For only teak maintenance using DC-100 Teak Clean™, a deck crew can maintain the cosmetic appearance of the teak regularly. Depending on a yacht's environment and intensity of use, the decks can be cleaned every three to four weeks (or once a month) with DC-100 Teak Clean™. DC-100 Teak Clean™ uses AR Technology™ and ensures the consistency in maintaining a refreshed and cosmetically pleasing surface and offers several more advantages

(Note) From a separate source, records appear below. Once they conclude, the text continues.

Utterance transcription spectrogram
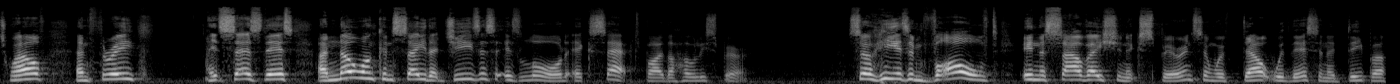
12 and 3 it says this, and no one can say that Jesus is Lord except by the Holy Spirit. So he is involved in the salvation experience, and we've dealt with this in a deeper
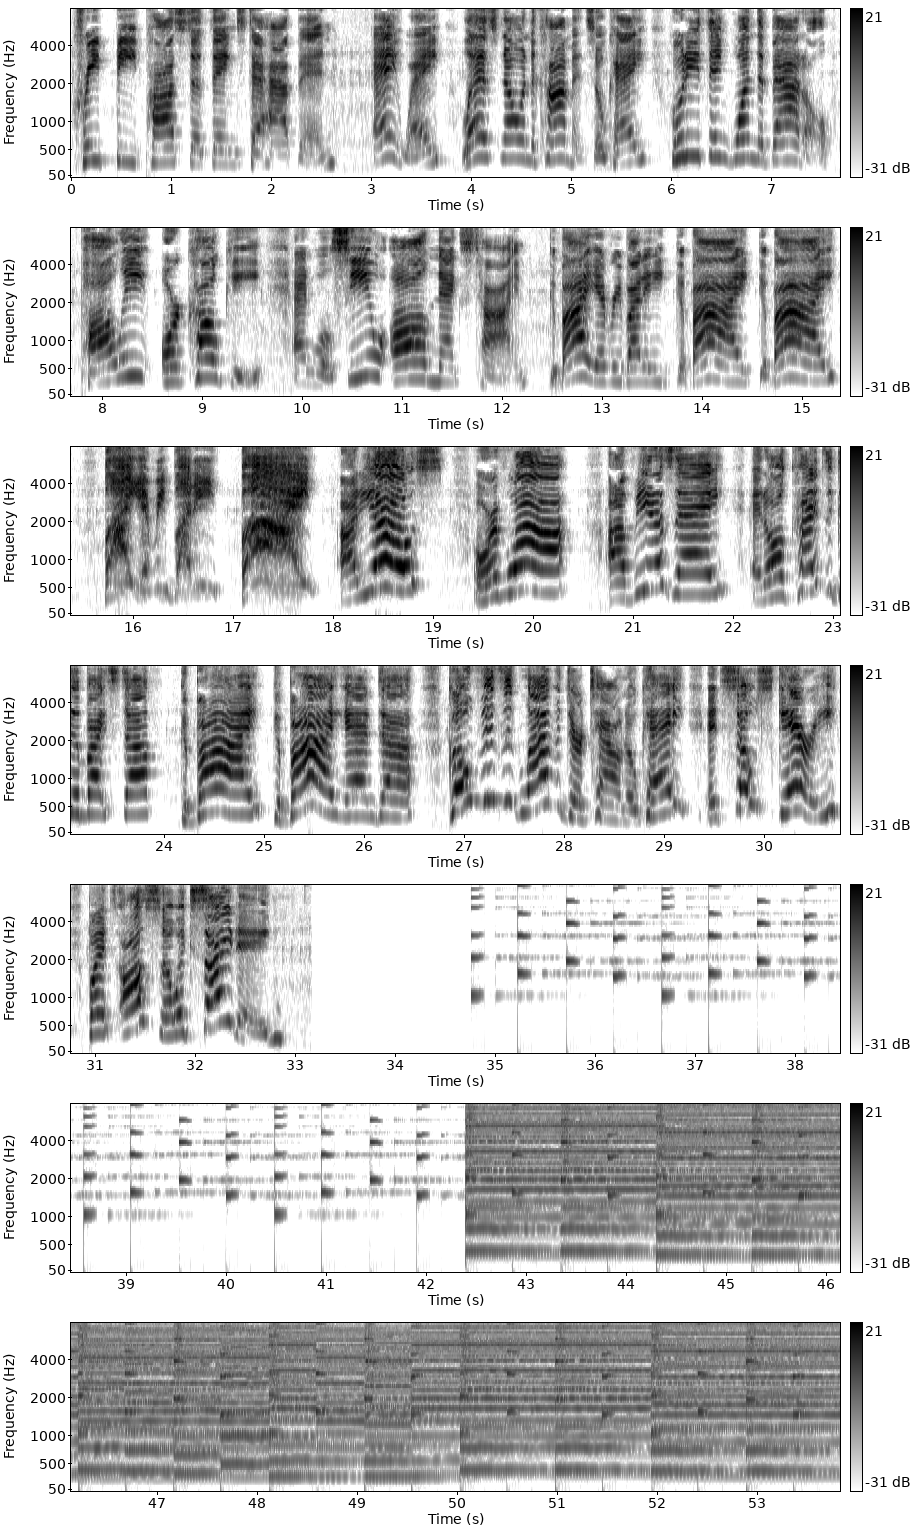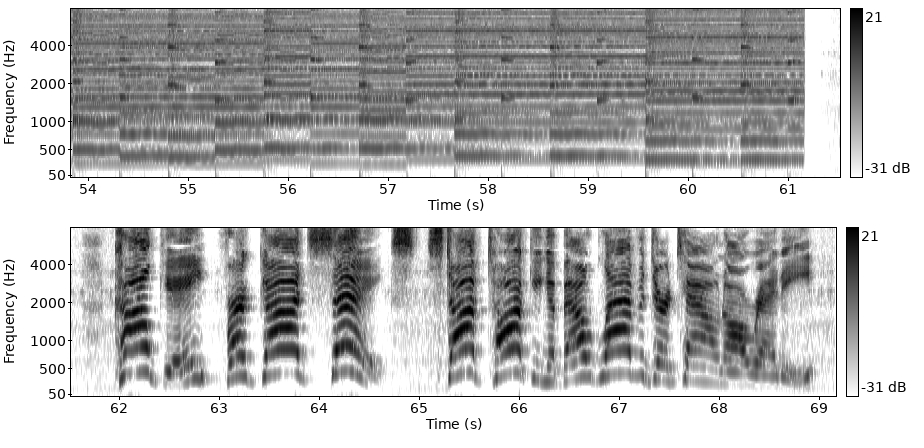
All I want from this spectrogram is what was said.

  • Is not highly corrosive to the wood
  • The process takes no longer than a soap wash of the deck
  • It merely requires the use of a 3M White Doodlebug pad, instead of a deck cleaning brush
  • There is no damage caused to the surrounding surfaces such as paint, metal or glass
  • It is not corrosive to skin and there are no health and safety concerns for the deck crew
  • It is compliant with MARPOL V, NPDES, EEA and all maritime international and domestic requirements
  • When following a regular preventative teak deck maintenance program, sanding the  wood will only be required to remove surface damage caused by normal wear and tear and accidents.***

Teak before and after cleaning with DC-100 Teak Clean

Picture courtesy of DITEC France

* Even if protection of other surfaces is not a direct and conscious goal for teak maintenance, it is an indirect yet obvious objective.

** Washing glass and crystals in a dishwasher may create a white haze on the glasses. This is a result of corrosive effect of dish-washing detergent on silicon in the glass.

***Because DC-100 Teak Clean is not corrosive, decks that are extremely gray and/or have deep grain structure will require sanding to achieve a level and clean surface. Once the deck is in serviceable condition, the maintenance method described above will be highly effective.

DITEC Marine Product Guide